Even Wafers smiled. She was willing to see his point of view. But felt that the benchmark figure should atleast be the production level of 90 K achieved in the first two years. This time the CAO threw the rulebook (read AS) at her saying that AS 10 suggested that, “if the expenditure increased future benefits from the existing asset beyond its “previously” assessed level of performance, then the expenditure is to be capitalized”. “Previously” would naturally mean “immediate previous” he argued. Wafers wasn’t too keen on verbal gymnastics. She only had two viewpoints. One, if the CAO was right, then every piece of servicing leading to an increase in the output by a unit or two, would call for capitalization. And two that what was meant by previously assessed was only the originally assessed performance.

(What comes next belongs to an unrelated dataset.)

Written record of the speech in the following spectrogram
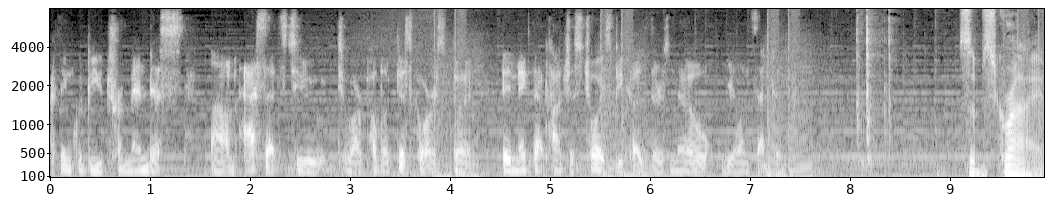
I think would be tremendous um, assets to to our public discourse, but they make that conscious choice because there's no real incentive. Subscribe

The CAO again threw the rulebook at her, inviting her to take a look at AS 26 on intangibles. Subsequent expenditure on an intangible asset can be capitalized only if it will enable the asset to generate future economic benefits in excess of its “originally” assessed standard of performance. Talking about review of amortization the standard further says, “useful life can be increased due to improvement over “originally” assessed standard of performance” on account of value additions. The use of the word “previously” in one standard and “originally” in another is to indicate that these carried different meanings pointed out the CAO. Stumped, Wafers argued, that one cannot interpret every word literally and that we must appreciate the spirit of the standard. The CAO smiled. “Wafers”, he said, “spirit, like beauty, lies in the eye of the beholder. And that under the circumstances it made a lot of sense to interpret the letter of the law because to understand the spirit you need to go back to the guy who drafted the standard”!
Wafers was beginning to feel robbed by this endless hairsplitting. She was reminded of the natty story her tax professor had once told her. A client of his wanted to claim the fee that he paid his barber as business expenditure. When it was explained to the client that this was an expenditure of a personal nature and such expenses were not tax deductible he pointed out that since he spent 50% of his time at office 50% of the growth arose in the course of business and hence atleast 50% of the fee payable to the barber was tax deductible.
She spoke to Doc, her senior audit manager, insisting that the audit report has to be a “qualified report”. Doc asked her to tell the CAO to get a legal opinion that could support the CAO’s view. An accounting firm seeking a legal view on an accounting matter! What was happening wondered Wafers.